By Lauren Johnson
Medical professionals from Ascension St. Vincent’s Birmingham Bariatrics say that Glucagon-like peptide-1 receptor agonists (GLP-1) are the most effective weight loss medications. While other weight-loss drugs can help patients see up to a 12 percent weight loss, GLP-1 routinely results in about 15 to 20 percent excess body weight loss, and in some cases more than that. Not only are GLP-1 agonists an option for some patients in place of bariatric surgery, but they can also help patients who regain weight after surgery.
Aimee Rothe, BSN, RN, the director of Metabolic and Bariatric Surgery at Ascension St. Vincent’s Birmingham, said that St. Vincent’s physicians have performed almost 300 bariatric surgeries since 2020, and starting in 2022, they began including obesity medicine like GLP-1 agonists. This class of drugs, first introduced in 2005, were primarily used to treat diabetes before being approved for weight loss in 2014.
“GLP-1 drugs have revolutionized the weight-loss industry,” said Katie Novitski, MD, MPH, a bariatric surgeon at Ascension St. Vincent’s Birmingham. “It’s a great tool to have in our arsenal, but I don’t think they will ever replace surgery. It’s important to note that bariatric surgery is a metabolic surgery, so we actually change the metabolic processes by going in and altering the patients’ anatomy. It’s possible for patients to see anywhere from 60 to 75 percent excess body weight loss with bariatric surgery. They can also see remission and improvements in other health conditions like heart disease, liver disease, high blood pressure and diabetes. Likewise, anywhere from 40 to 90 percent of these patients are able to come off all their medications.”

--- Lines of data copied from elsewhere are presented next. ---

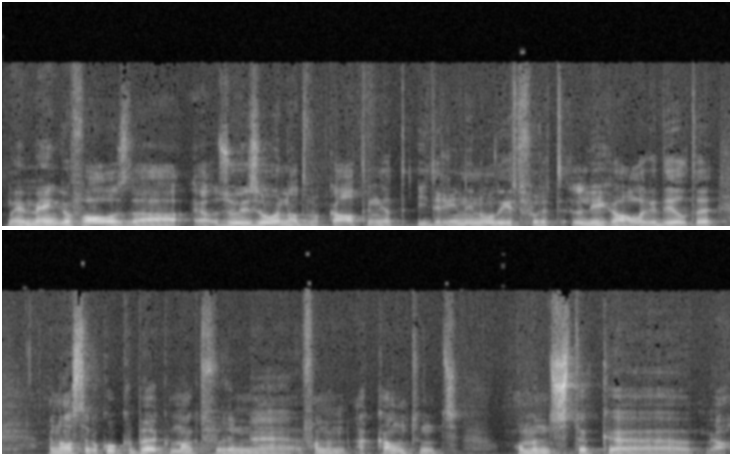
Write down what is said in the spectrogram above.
Maar in mijn geval was dat sowieso een advocaat en dat iedereen die nodig heeft voor het legale gedeelte. En daarnaast heb ik ook gebruik gemaakt voor een, uh, van een accountant om een stuk ja,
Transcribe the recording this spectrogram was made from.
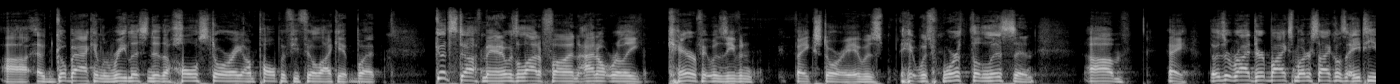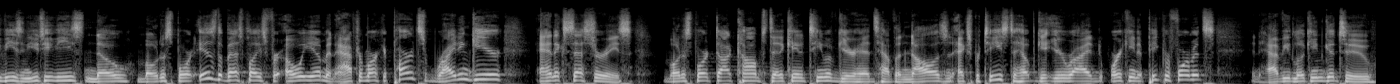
Uh, go back and re-listen to the whole story on Pulp if you feel like it. But good stuff, man. It was a lot of fun. I don't really care if it was even fake story. It was it was worth the listen. Um, hey, those are ride dirt bikes, motorcycles, ATVs, and UTVs. No, MotoSport is the best place for OEM and aftermarket parts, riding gear, and accessories. MotoSport.com's dedicated team of gearheads have the knowledge and expertise to help get your ride working at peak performance and have you looking good too.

Novitski and her colleagues follow up with patients at least six times within the first year of surgery. After the first year, the patient has annual checkups. These checkups help the patients stay accountable and continue on the right track to keep the weight off. St. Vincent’s also offers a back-on-track weight-loss program for bariatric surgery patients. This classroom session includes information on the three-pronged approach – diet, exercise and metabolic workup.
“If a patient starts to regain some weight after surgery, GLP-1 agonist is a great tool to use, along with an appropriate diet and exercise routine,” Aimee Rothe said. “We want to help decrease the stigma around bariatric surgery by making patients aware of the GLP-1 medication and its use after surgery. A patient can experience a self-perception of failure if they regain weight post-surgery. So, understanding that we’re treating a medical problem, and even though they may be in remission by losing weight, they still have obesity.”
Novitski said GLP-1 offers a new opportunity for patients. “After bariatric surgery, you actually have a spike in your own hormone GLP-1. In other words, we see the same metabolic response within the body, post-surgery, that we get when some takes the GLP-1 agonists. This metabolic response helps the body regulate insulin, glucagon and sugar. It can also help decrease appetite. This encouraged me to begin offering the medication to patients. If we can get the same response with a medication, then the patients can have a great result.”
For consideration of medications, the patient needs to have a BMI (body mass index) of 28 with an obesity-related comorbidity, like high blood pressure, diabetes, liver disease or sleep apnea. For patients in need of long-term results or patients with a BMI greater than 35, Novitski said surgery is the best option. This way patients won’t need to take medication for an extended period of time, or in some cases, a lifetime.